-- INFORMATION follows --
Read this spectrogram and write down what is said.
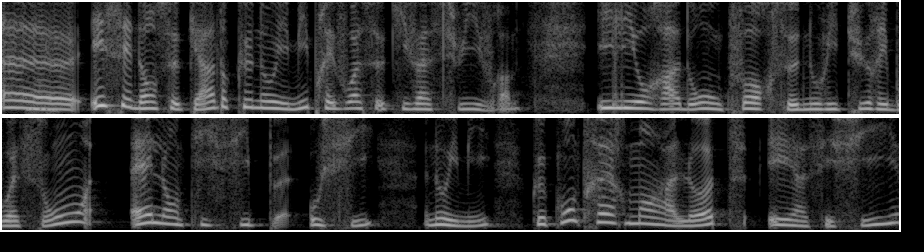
Et c'est dans ce cadre que Noémie prévoit ce qui va suivre. Il y aura donc force, nourriture et boissons. Elle anticipe aussi, Noémie, que contrairement à Lot et à ses filles,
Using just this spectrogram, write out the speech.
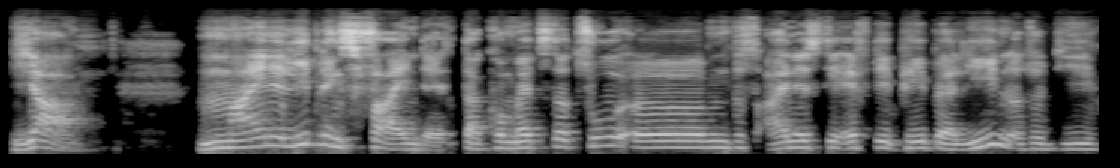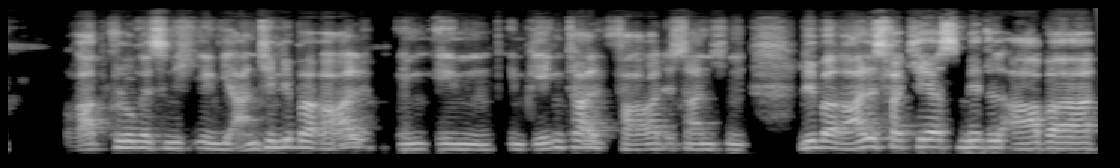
Ja, meine Lieblingsfeinde, da kommen wir jetzt dazu. Ähm, das eine ist die FDP Berlin, also die Radkolumne ist nicht irgendwie antiliberal. Im, im, Im Gegenteil, Fahrrad ist eigentlich ein liberales Verkehrsmittel, aber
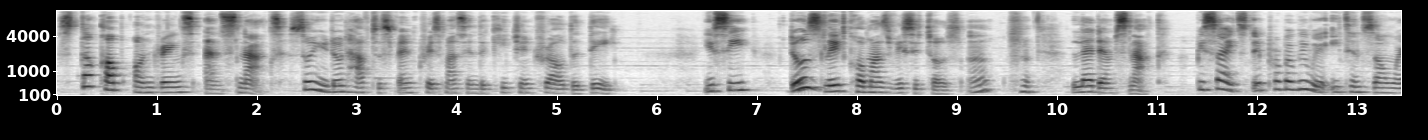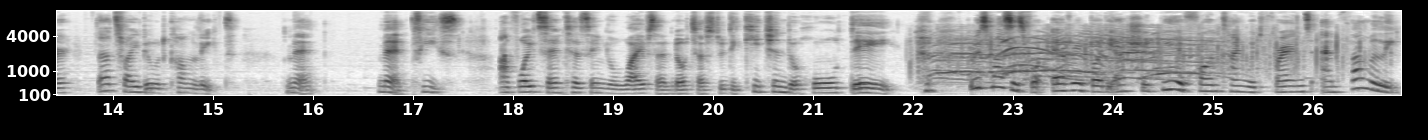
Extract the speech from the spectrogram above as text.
Stock up on drinks and snacks so you don't have to spend Christmas in the kitchen throughout the day. You see, those latecomers visitors, hmm? let them snack. Besides, they probably were eating somewhere, that's why they would come late. Men, men, please avoid sentencing your wives and daughters to the kitchen the whole day. Christmas is for everybody and should be a fun time with friends and family.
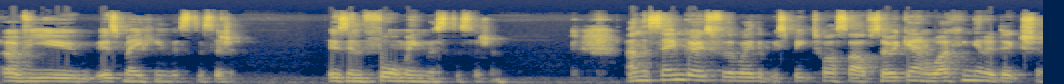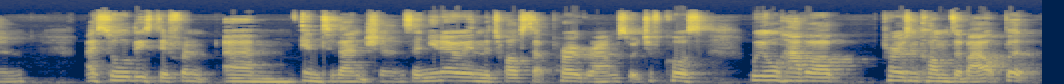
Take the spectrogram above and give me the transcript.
of you is making this decision, is informing this decision. And the same goes for the way that we speak to ourselves. So, again, working in addiction, I saw these different um, interventions. And, you know, in the 12 step programs, which of course we all have our pros and cons about, but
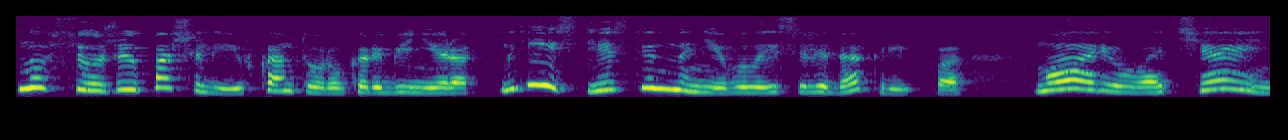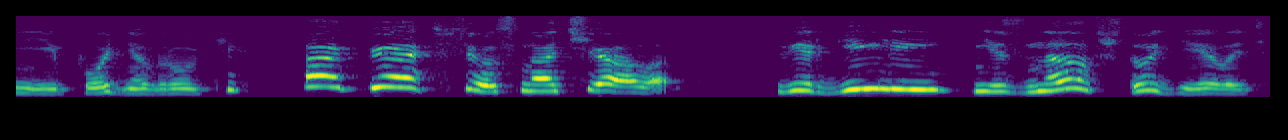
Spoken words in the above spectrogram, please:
но все же пошли в контору карабинера, где, естественно, не было и следа Криппа. Марио в отчаянии поднял руки. «Опять все сначала!» Вергилий не знал, что делать,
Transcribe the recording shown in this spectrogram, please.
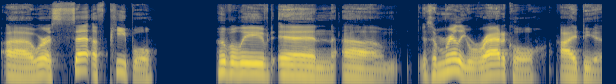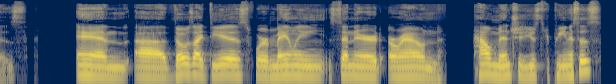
uh, were a set of people who believed in um, some really radical ideas. And uh, those ideas were mainly centered around how men should use their penises.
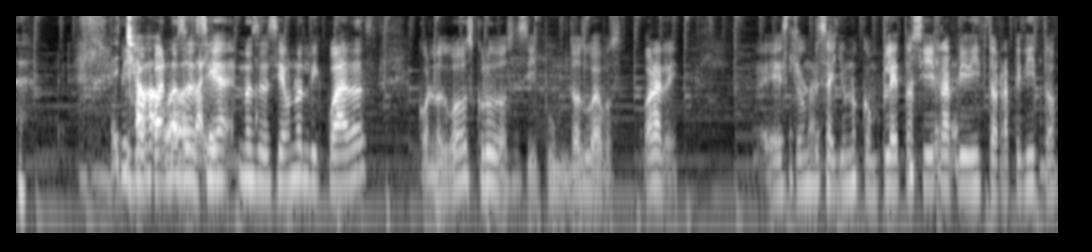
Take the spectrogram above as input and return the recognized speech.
mi papá nos, hacía, nos hacía unos licuados con los huevos crudos, así, pum, dos huevos. Órale este, un desayuno completo así rapidito, rapidito.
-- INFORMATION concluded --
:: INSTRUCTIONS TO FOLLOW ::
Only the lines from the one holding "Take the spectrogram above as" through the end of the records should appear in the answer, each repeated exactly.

:: ANSWER TO THIS TASK ::
Take the spectrogram above as input and return the recognized speech.
mi papá nos, hacía, nos hacía unos licuados con los huevos crudos, así, pum, dos huevos. Órale este, un desayuno completo así rapidito, rapidito.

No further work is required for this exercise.